Last Thursday, Mr David Lamptey, counsel for Ayittey, informed the court that a communication from his client indicated that she was receiving medical treatment in a hospital in London.

Mr Lamptey said Shirley has just been discharged from hospital, but she was receiving post-surgery treatment, and that she would hopefully be in court from the middle of next month.
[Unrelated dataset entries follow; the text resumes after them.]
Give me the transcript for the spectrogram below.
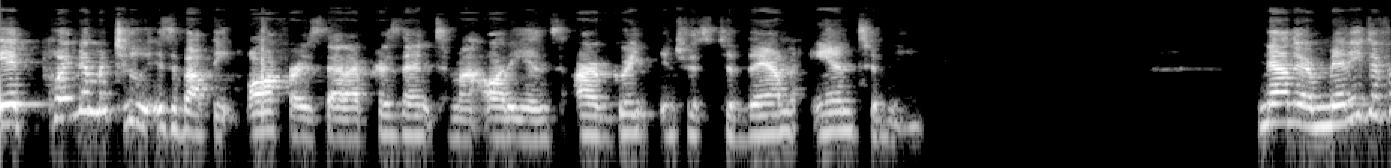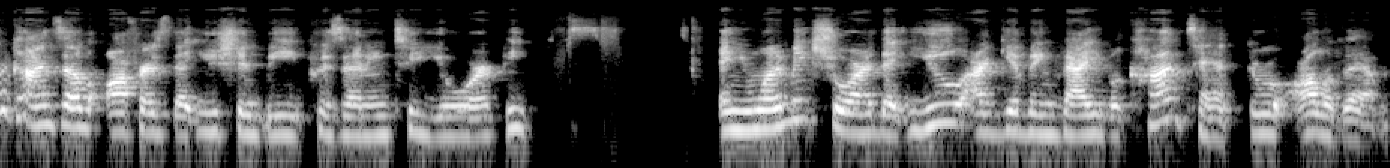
It point number two is about the offers that I present to my audience are of great interest to them and to me. Now, there are many different kinds of offers that you should be presenting to your peeps. And you want to make sure that you are giving valuable content through all of them.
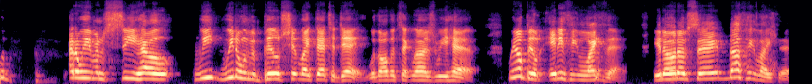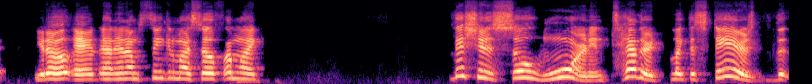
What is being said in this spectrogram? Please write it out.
I don't even see how we we don't even build shit like that today with all the technology we have. We don't build anything like that. You know what I'm saying? Nothing like that. You know, and and, and I'm thinking to myself, I'm like, this shit is so worn and tethered. Like the stairs, the,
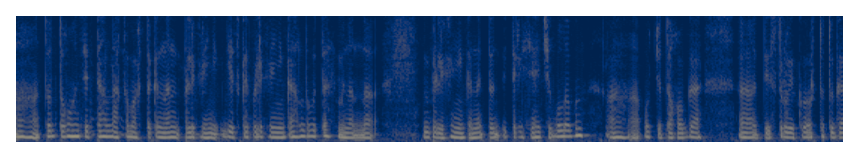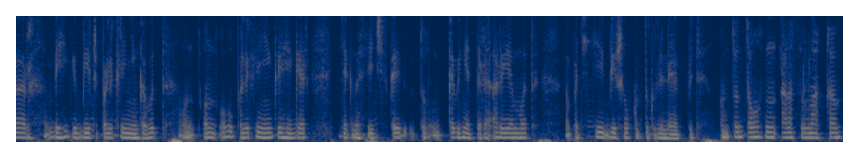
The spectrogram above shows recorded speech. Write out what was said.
Ага, тон тоғын сетте аллақа мақстакынан поликлиник, детская поликлиника алды бұта. Мен онна поликлиниканы тон тресячы болабын. Ага, отчы тоғыга те стройка ортотугар беге бир поликлиника бұт. Он, он, ол поликлиника егер диагностической кабинеттері арыямыт почти бир жыл күрдүкүлелеп бит. Онтон тоғын ағасыллаққа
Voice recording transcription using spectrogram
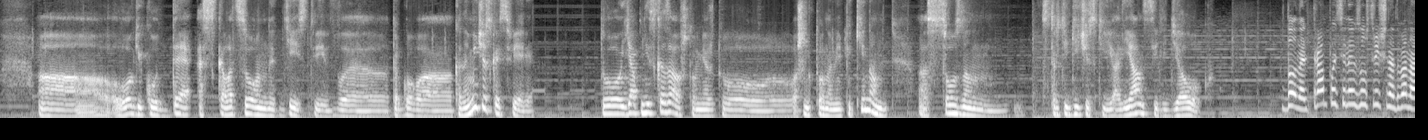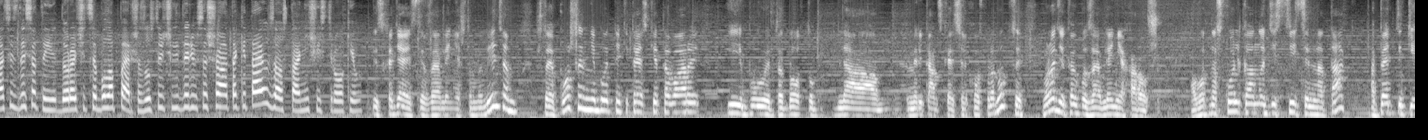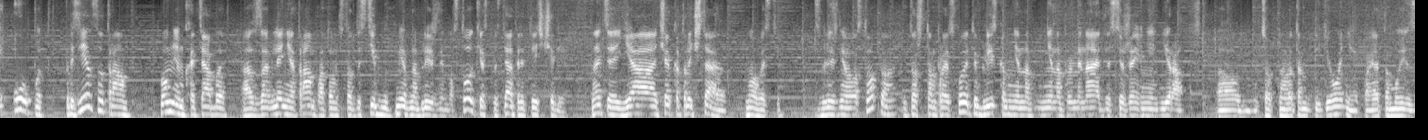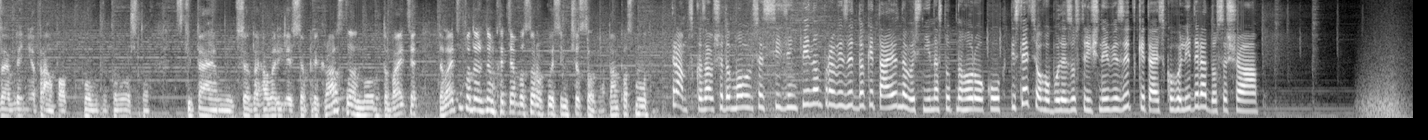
а, логику деэскалационных действий в э, торгово-экономической сфере, то я бы не сказал, что между Вашингтоном и Пекином э, создан стратегический альянс или диалог. Дональд Трамп оцінив зустріч на 12 з 10. До речі, це була перша зустріч лідерів США та Китаю за останні 6 років. исходя из тех заявлений, что мы видим, что и пошлин не будет на китайские товары, и будет доступ для американской сельхозпродукции, вроде как бы заявление хорошее. А вот насколько оно действительно так, опять-таки опыт президентства Трампа, помним хотя бы а, заявление Трампа о том, что достигнут мир на Ближнем Востоке спустя 3000 лет. Знаете, я человек, который читаю новости с Ближнего Востока, и то, что там происходит, и близко мне на- не напоминает достижение мира э, собственно, в этом регионе, поэтому и заявление Трампа по поводу того, что с Китаем все договорились, все прекрасно, но давайте, давайте подождем хотя бы 48 часов, а там посмотрим. Трамп сказав, що домовився з Сі Цзіньпіном про візит до Китаю навесні наступного року. Після цього буде зустрічний візит китайського лідера до США.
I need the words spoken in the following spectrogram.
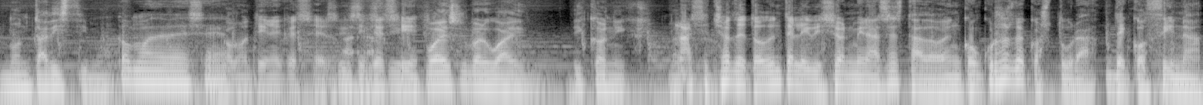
montadísimo. Como debe ser. Como tiene que ser. Sí, así sí, que sí. sí. Fue súper guay, iconic. Has hecho de todo en televisión. Mira, has estado en concursos de costura, de cocina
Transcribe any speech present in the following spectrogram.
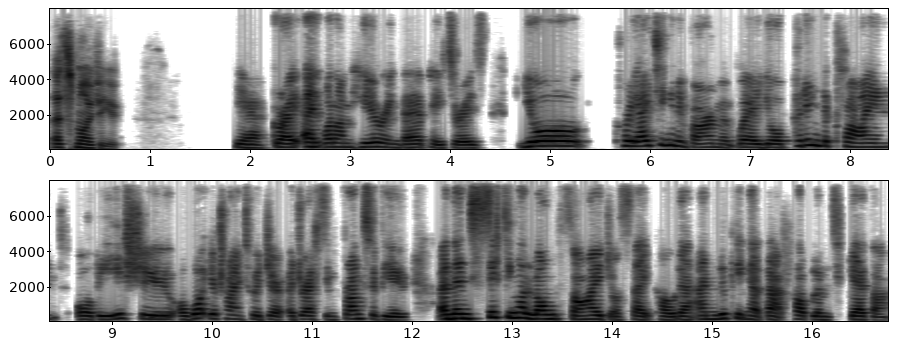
That's my view. Yeah, great. And what I'm hearing there, Peta, is you're creating an environment where you're putting the client or the issue or what you're trying to ad- address in front of you, and then sitting alongside your stakeholder and looking at that problem together.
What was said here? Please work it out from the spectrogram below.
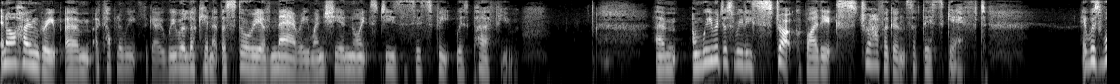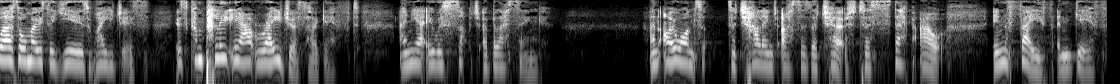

Counsel therefore pleaded with the court to adjourn the case until his client returned, but Mr Osafo Sampong, Director of Public Prosecutions (DPP) pleaded with the court to ask Agbodo to open his defence.

Mr John-Hansen Senoo, counsel for Agbodo pleaded for time for his client to open his defence.
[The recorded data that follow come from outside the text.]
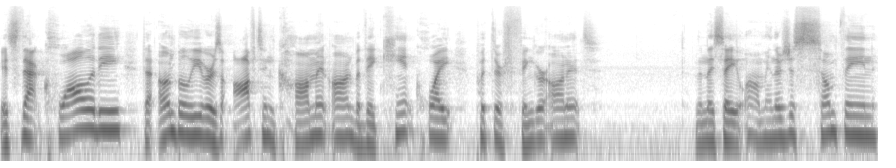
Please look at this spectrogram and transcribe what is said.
It's that quality that unbelievers often comment on, but they can't quite put their finger on it. And then they say, oh man, there's just something,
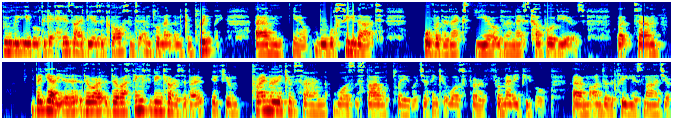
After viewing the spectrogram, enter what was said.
fully able to get his ideas across and to implement them completely. Um, you know we will see that over the next year, over the next couple of years, but um, but yeah, uh, there are there are things to be encouraged about. If your primary concern was the style of play, which I think it was for for many people um, under the previous manager,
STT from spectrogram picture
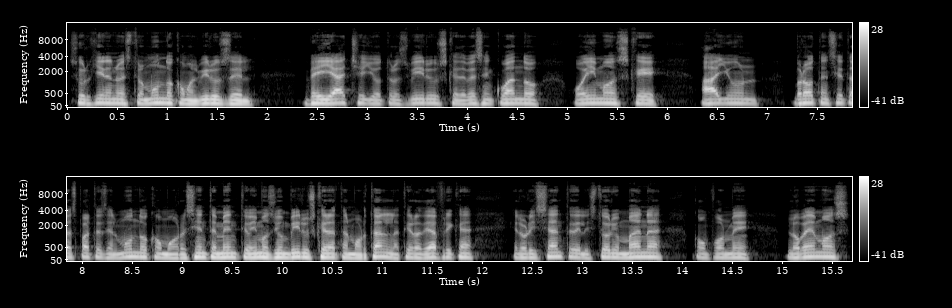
surgir en nuestro mundo como el virus del VIH y otros virus que de vez en cuando oímos que hay un brote en ciertas partes del mundo, como recientemente oímos de un virus que era tan mortal en la tierra de África. El horizonte de la historia humana, conforme lo vemos,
Mr Justice J C Amonoo-Monney, an Appeal Court Judge, with an additional responsibility on the matter as a High Court Judge, adjourned the case to Thursday, June 24. More

Ayittey, Agbodo and Ralph Casely-Hayford, a businessman, are being tried for their alleged involvement in bribery and corruption in connection with the privatisation of GREL. The three were alleged to have used their positions to influence the DIC board to divest GREL in favour of Societe Industrielle Plantation Hevea, a French company.

They have all pleaded not guilty and each of them is on a self-recognisance bail.

When the accused persons were first arraigned sometime in 2002, they were four in number.

Sometime last year, the court acquitted and discharged the fourth accused person, Sati Dorcas Ocran, a housewife, after the prosecution had failed to establish a "prima facie" case against her. The court ruled that the three others had a case to answer, and therefore ordered them to open their defence.

While Mr Rodney Heward-Mills, counsel for Casely-Hayford, agreed that his client was prepared to open his defence, Mr Lamptey and Mr Senoo, counsel for Ayittey and Agbodo respectively, took the matter to the Court of Appeal.

In their view, the prosecution failed to prove its case against their clients "beyond all reasonable doubts", and that they pleaded with the trial court to acquit their clients.

The two accused persons lost the appeal, and the Court of Appeal ordered them to come back to the trial court for the continuation of the case.

That was why at its sitting on Thursday, the Fast Track Court wanted Ayittey, first accused person, to open her defence.